-- DATA UNDER STUDY follows --
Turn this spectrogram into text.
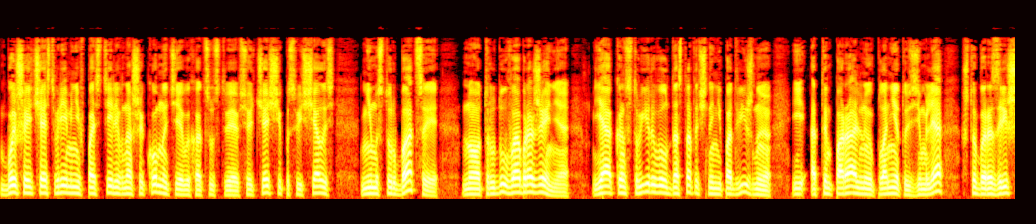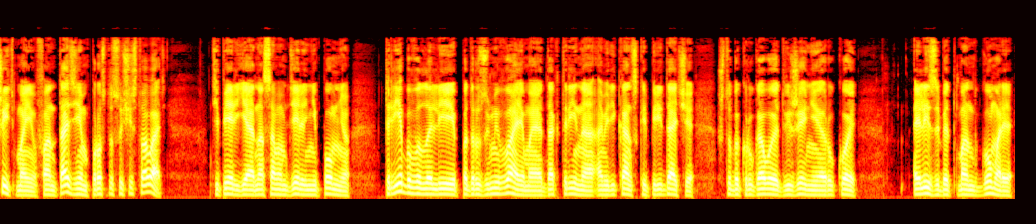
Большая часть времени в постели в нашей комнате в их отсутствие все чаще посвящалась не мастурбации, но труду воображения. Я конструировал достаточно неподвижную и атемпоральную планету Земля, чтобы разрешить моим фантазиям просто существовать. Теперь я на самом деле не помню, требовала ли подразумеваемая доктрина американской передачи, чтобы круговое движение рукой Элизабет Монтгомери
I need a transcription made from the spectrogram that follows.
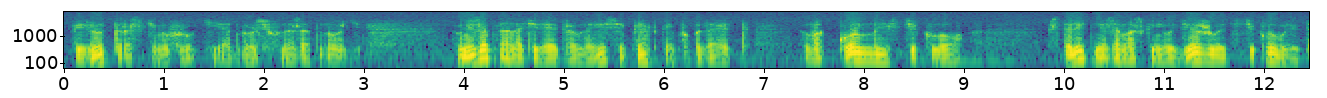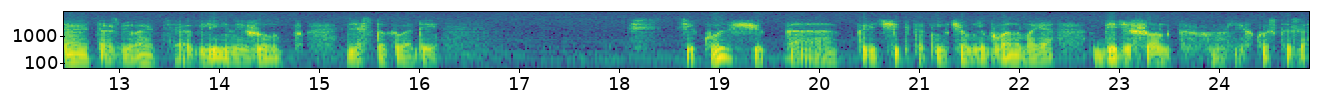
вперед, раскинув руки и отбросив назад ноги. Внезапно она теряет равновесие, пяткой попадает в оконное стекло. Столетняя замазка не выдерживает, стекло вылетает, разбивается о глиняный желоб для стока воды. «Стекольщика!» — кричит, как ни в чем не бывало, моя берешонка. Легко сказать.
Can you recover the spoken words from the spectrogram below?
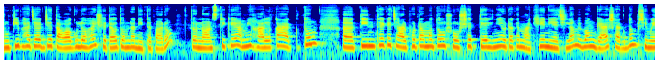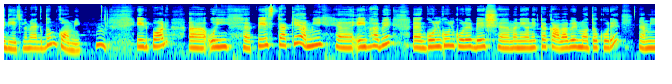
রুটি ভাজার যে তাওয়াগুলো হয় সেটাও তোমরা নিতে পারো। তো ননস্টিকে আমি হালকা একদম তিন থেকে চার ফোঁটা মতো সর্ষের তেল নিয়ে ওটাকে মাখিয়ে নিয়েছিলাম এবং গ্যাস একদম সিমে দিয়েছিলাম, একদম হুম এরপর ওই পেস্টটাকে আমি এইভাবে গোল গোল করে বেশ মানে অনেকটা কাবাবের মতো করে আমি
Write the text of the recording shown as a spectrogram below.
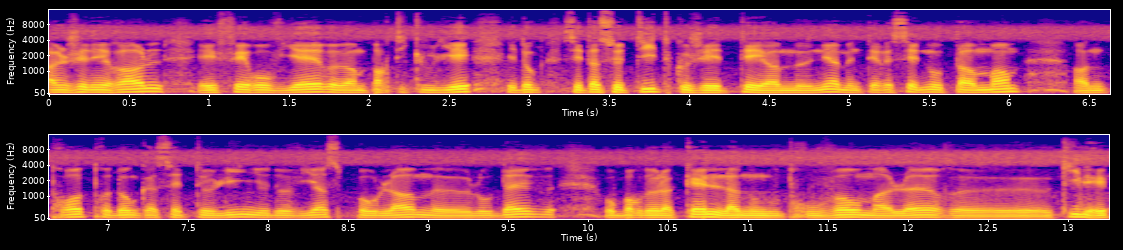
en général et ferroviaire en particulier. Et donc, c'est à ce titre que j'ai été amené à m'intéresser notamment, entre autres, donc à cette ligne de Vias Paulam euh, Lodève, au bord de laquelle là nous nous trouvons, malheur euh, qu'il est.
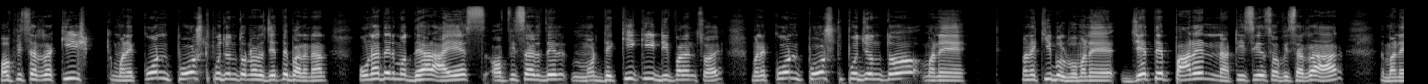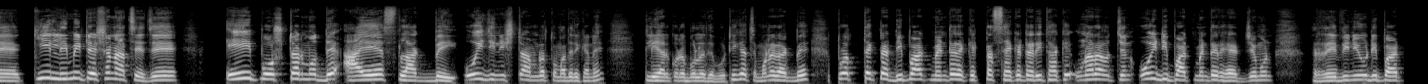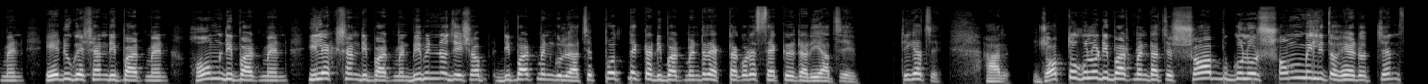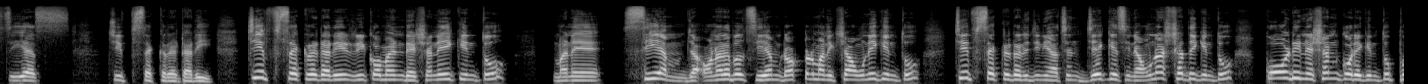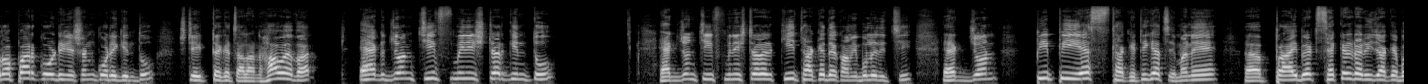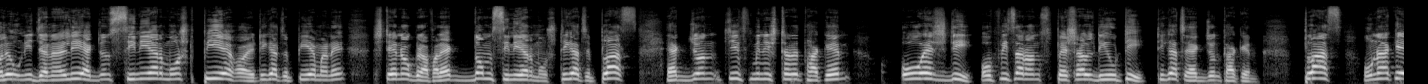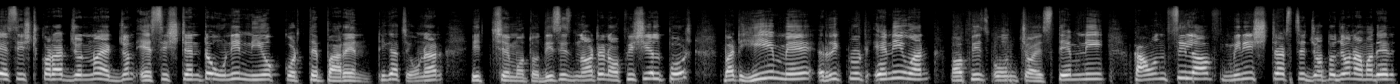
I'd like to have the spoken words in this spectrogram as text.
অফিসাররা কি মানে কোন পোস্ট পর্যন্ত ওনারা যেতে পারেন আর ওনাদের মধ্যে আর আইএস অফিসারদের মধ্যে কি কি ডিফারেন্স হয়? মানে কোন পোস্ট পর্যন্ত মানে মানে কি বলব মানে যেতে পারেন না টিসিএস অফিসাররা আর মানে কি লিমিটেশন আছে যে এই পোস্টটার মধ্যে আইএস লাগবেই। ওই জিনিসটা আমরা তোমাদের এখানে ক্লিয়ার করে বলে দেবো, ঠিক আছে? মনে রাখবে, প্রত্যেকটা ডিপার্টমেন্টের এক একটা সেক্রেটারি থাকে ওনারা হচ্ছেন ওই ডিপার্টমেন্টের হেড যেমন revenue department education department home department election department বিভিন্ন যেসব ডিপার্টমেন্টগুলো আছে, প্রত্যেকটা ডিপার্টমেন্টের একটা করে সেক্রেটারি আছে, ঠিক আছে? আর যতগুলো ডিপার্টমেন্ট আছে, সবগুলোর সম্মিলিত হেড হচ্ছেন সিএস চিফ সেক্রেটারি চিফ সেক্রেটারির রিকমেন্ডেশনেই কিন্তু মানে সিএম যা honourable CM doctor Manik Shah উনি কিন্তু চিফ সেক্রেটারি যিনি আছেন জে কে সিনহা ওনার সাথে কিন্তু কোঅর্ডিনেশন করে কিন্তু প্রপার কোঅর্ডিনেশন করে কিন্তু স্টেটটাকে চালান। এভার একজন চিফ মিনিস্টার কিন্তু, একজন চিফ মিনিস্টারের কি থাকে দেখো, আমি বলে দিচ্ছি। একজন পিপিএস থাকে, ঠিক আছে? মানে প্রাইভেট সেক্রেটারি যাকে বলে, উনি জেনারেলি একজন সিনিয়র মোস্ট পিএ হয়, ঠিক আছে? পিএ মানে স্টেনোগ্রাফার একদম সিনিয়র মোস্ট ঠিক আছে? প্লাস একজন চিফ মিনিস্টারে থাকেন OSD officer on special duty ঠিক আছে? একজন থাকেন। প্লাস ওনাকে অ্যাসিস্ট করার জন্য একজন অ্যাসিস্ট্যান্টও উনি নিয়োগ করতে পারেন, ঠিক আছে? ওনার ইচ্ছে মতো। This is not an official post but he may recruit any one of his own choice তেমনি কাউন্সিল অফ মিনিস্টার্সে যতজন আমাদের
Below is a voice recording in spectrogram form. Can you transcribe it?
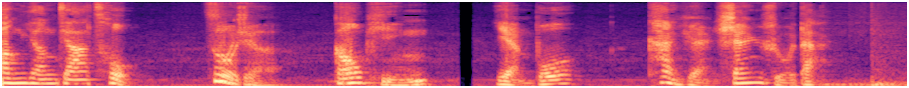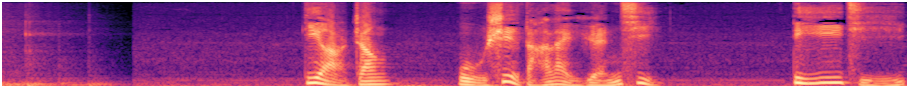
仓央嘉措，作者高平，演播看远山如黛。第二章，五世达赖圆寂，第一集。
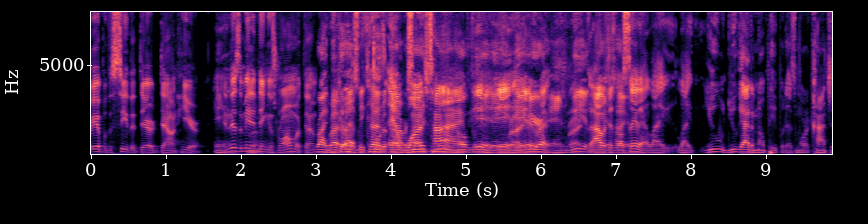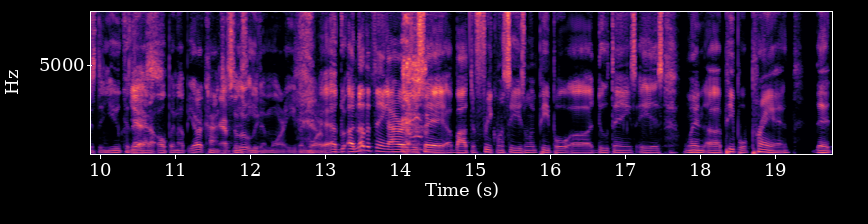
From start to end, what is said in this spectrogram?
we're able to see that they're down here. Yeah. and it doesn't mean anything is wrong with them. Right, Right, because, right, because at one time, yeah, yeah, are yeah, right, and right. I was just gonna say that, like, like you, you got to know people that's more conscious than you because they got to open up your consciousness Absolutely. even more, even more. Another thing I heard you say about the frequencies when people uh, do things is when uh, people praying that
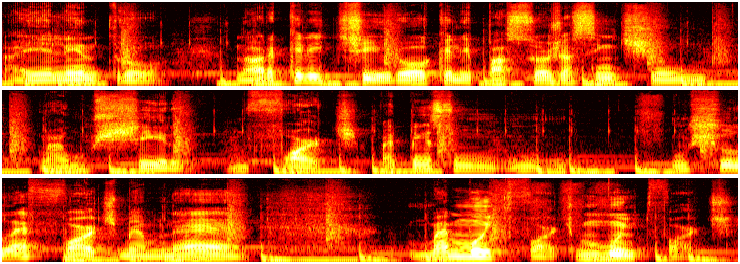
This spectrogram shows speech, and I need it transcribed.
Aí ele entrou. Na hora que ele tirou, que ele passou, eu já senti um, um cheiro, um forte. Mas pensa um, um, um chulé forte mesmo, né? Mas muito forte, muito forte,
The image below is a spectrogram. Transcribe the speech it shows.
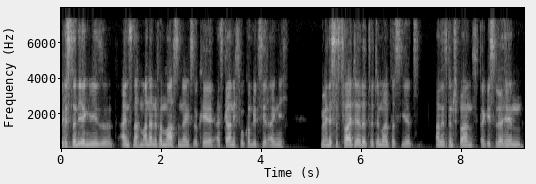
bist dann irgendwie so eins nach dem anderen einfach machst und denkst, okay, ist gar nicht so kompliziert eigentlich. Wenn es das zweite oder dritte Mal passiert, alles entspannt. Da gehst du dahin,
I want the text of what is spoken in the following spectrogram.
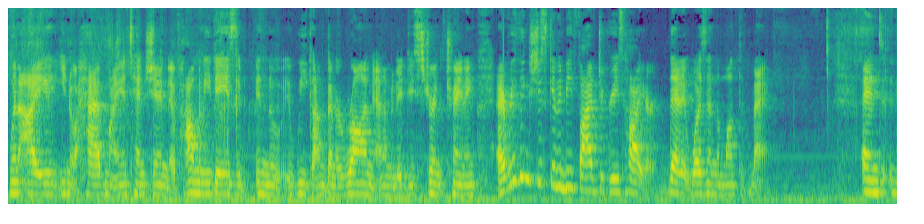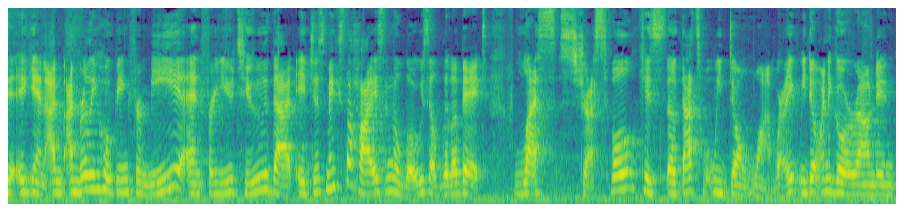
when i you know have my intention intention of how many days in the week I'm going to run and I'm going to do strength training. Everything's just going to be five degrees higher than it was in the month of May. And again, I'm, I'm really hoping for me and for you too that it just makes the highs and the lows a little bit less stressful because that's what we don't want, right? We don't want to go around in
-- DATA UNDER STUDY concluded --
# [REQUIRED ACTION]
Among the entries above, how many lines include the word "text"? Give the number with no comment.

# [REPLY TO THE TASK]
4